● ACTIVITY: Please restate each entry word for word and leave the pictures out.
** Opening DATA RECORDS block **
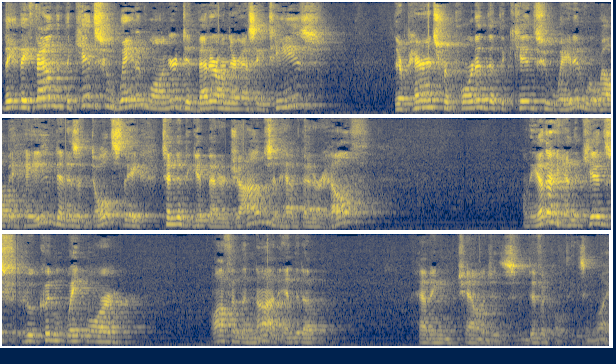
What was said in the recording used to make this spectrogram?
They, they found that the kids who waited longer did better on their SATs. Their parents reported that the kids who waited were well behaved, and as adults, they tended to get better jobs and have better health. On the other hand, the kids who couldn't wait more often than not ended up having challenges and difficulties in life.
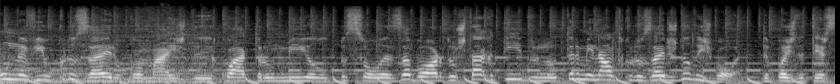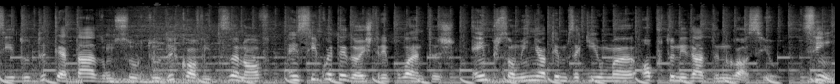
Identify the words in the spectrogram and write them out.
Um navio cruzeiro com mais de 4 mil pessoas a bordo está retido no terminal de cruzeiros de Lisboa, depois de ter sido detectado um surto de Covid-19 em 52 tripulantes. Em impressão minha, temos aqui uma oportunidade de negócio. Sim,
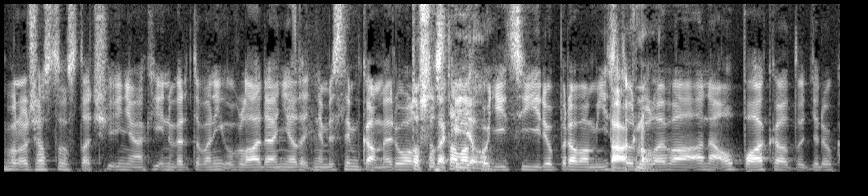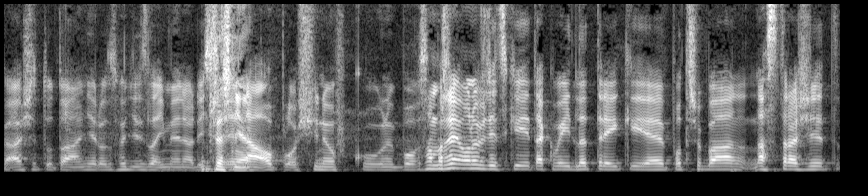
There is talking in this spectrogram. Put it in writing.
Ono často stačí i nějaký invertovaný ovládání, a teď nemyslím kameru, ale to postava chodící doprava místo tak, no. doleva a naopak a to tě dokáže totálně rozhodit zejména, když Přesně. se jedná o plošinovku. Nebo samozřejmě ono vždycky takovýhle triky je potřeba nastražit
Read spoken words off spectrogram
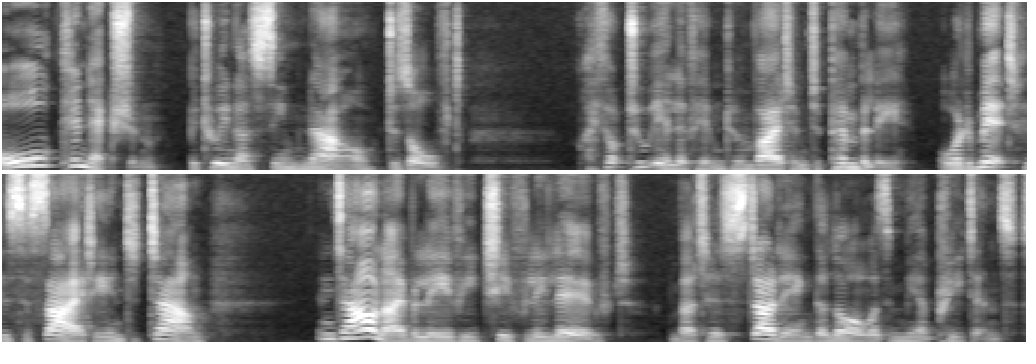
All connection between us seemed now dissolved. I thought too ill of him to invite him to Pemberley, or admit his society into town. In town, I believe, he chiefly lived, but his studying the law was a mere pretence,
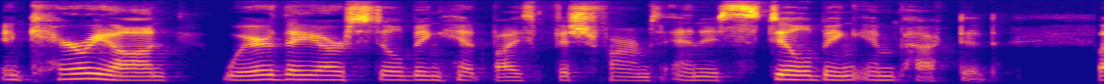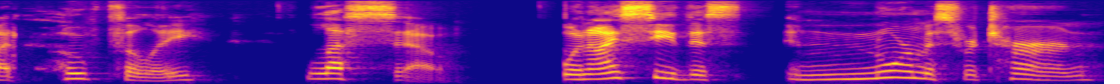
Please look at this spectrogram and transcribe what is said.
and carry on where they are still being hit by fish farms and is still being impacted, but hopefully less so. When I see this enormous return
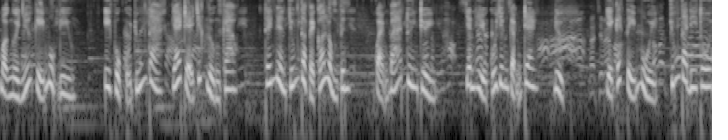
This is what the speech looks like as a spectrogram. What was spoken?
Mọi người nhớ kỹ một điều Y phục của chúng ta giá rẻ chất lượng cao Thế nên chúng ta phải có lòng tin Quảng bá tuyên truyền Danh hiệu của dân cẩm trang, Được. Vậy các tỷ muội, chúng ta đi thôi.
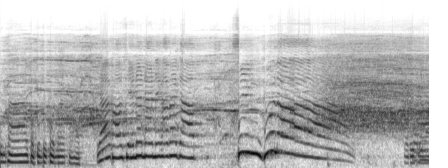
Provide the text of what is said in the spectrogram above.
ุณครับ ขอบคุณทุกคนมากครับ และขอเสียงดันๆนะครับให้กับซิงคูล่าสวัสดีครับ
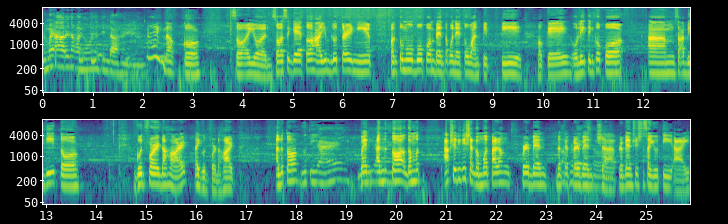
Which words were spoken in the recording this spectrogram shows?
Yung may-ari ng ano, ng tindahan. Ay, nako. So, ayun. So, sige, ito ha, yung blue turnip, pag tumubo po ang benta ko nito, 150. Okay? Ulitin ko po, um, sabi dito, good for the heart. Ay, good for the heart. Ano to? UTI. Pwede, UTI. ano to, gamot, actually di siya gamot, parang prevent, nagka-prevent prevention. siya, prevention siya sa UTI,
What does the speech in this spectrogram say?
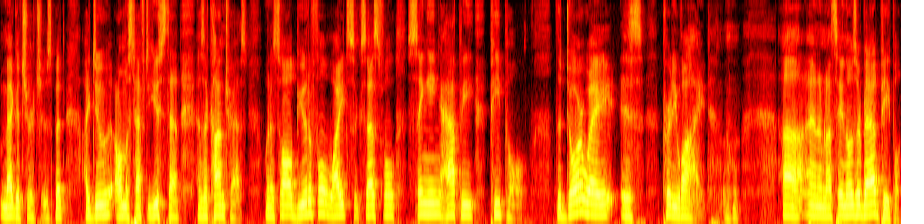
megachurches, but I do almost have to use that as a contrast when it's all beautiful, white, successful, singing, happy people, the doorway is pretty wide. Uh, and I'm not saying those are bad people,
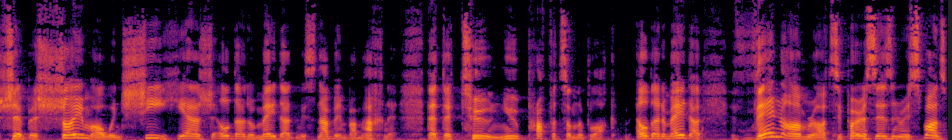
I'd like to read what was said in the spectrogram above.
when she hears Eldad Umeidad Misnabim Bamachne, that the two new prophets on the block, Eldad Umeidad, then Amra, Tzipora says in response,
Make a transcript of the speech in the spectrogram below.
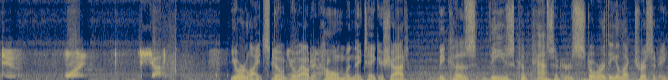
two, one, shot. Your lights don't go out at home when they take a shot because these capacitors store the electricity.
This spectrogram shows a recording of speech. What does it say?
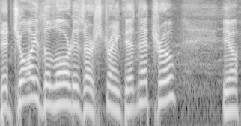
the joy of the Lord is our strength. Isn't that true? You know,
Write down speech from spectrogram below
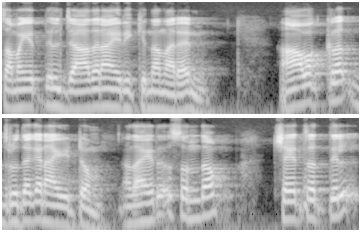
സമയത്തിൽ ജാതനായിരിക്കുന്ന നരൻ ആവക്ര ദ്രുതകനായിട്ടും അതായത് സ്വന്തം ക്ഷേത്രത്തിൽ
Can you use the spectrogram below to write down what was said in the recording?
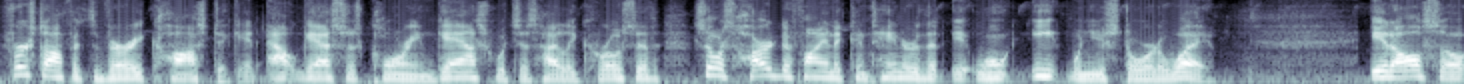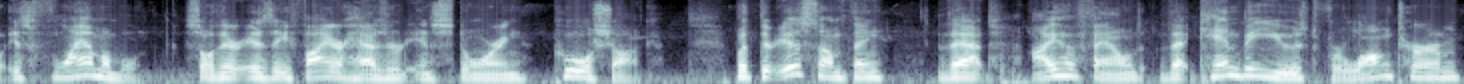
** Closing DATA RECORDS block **
● WRITTEN SOLUTION:
What was said in the recording used to make this spectrogram?
They, they found that the kids who waited longer did better on their SATs. Their parents reported that the kids who waited were well behaved, and as adults, they tended to get better jobs and have better health. On the other hand, the kids who couldn't wait more often than not ended up having challenges and difficulties in life.
Identify the words in the spectrogram and write them out.
Um navio cruzeiro com mais de 4 mil pessoas a bordo está retido no terminal de cruzeiros de Lisboa, depois de ter sido detectado um surto de Covid-19 em 52 tripulantes. Em impressão minha, temos aqui uma oportunidade de negócio. Sim,
There is talking in this spectrogram. Put it in writing.
Ono často stačí i nějaký invertovaný ovládání, a teď nemyslím kameru, ale to postava chodící doprava místo tak, no. doleva a naopak a to tě dokáže totálně rozhodit zejména, když Přesně. se jedná o plošinovku. Nebo samozřejmě ono vždycky takovýhle triky je potřeba nastražit
Read spoken words off spectrogram
All connection between us seemed now dissolved. I thought too ill of him to invite him to Pemberley, or admit his society into town. In town, I believe, he chiefly lived, but his studying the law was a mere pretence,
Please look at this spectrogram and transcribe what is said.
and carry on where they are still being hit by fish farms and is still being impacted, but hopefully less so. When I see this enormous return
This is what the speech looks like as a spectrogram. What was spoken?
Mọi người nhớ kỹ một điều Y phục của chúng ta giá rẻ chất lượng cao Thế nên chúng ta phải có lòng tin Quảng bá tuyên truyền Danh hiệu của dân cẩm trang, Được. Vậy các tỷ muội, chúng ta đi thôi.
Provide the text of what is said in the spectrogram above.
ุณครับ ขอบคุณทุกคนมากครับ และขอเสียงดันๆนะครับให้กับซิงคูล่าสวัสดีครับ
Which words were spoken in the recording this spectrogram shows?
Yung may-ari ng ano, ng tindahan. Ay, nako. So, ayun. So, sige, ito ha, yung blue turnip, pag tumubo po ang benta ko nito, 150. Okay? Ulitin ko po, um, sabi dito, good for the heart. Ay, good for the heart. Ano to? UTI. Pwede, UTI. ano to, gamot, actually di siya gamot, parang prevent, nagka-prevent prevention. siya, prevention siya sa UTI,
What does the speech in this spectrogram say?
megachurches, but I do almost have to use that as a contrast when it's all beautiful, white, successful, singing, happy people, the doorway is pretty wide. Uh, and I'm not saying those are bad people,
I'd like to read what was said in the spectrogram above.
when she hears Eldad Umeidad Misnabim Bamachne, that the two new prophets on the block, Eldad Umeidad, then Amra, Tzipora says in response,
Make a transcript of the speech in the spectrogram below.
two, one, shot. Your lights don't go out at home when they take a shot because these capacitors store the electricity.
This spectrogram shows a recording of speech. What does it say?
the joy of the Lord is our strength. Isn't that true? You know,
Write down speech from spectrogram below
സമയത്തിൽ ജാതനായിരിക്കുന്ന നരൻ ആവക്ര ദ്രുതകനായിട്ടും അതായത് സ്വന്തം ക്ഷേത്രത്തിൽ
Can you use the spectrogram below to write down what was said in the recording?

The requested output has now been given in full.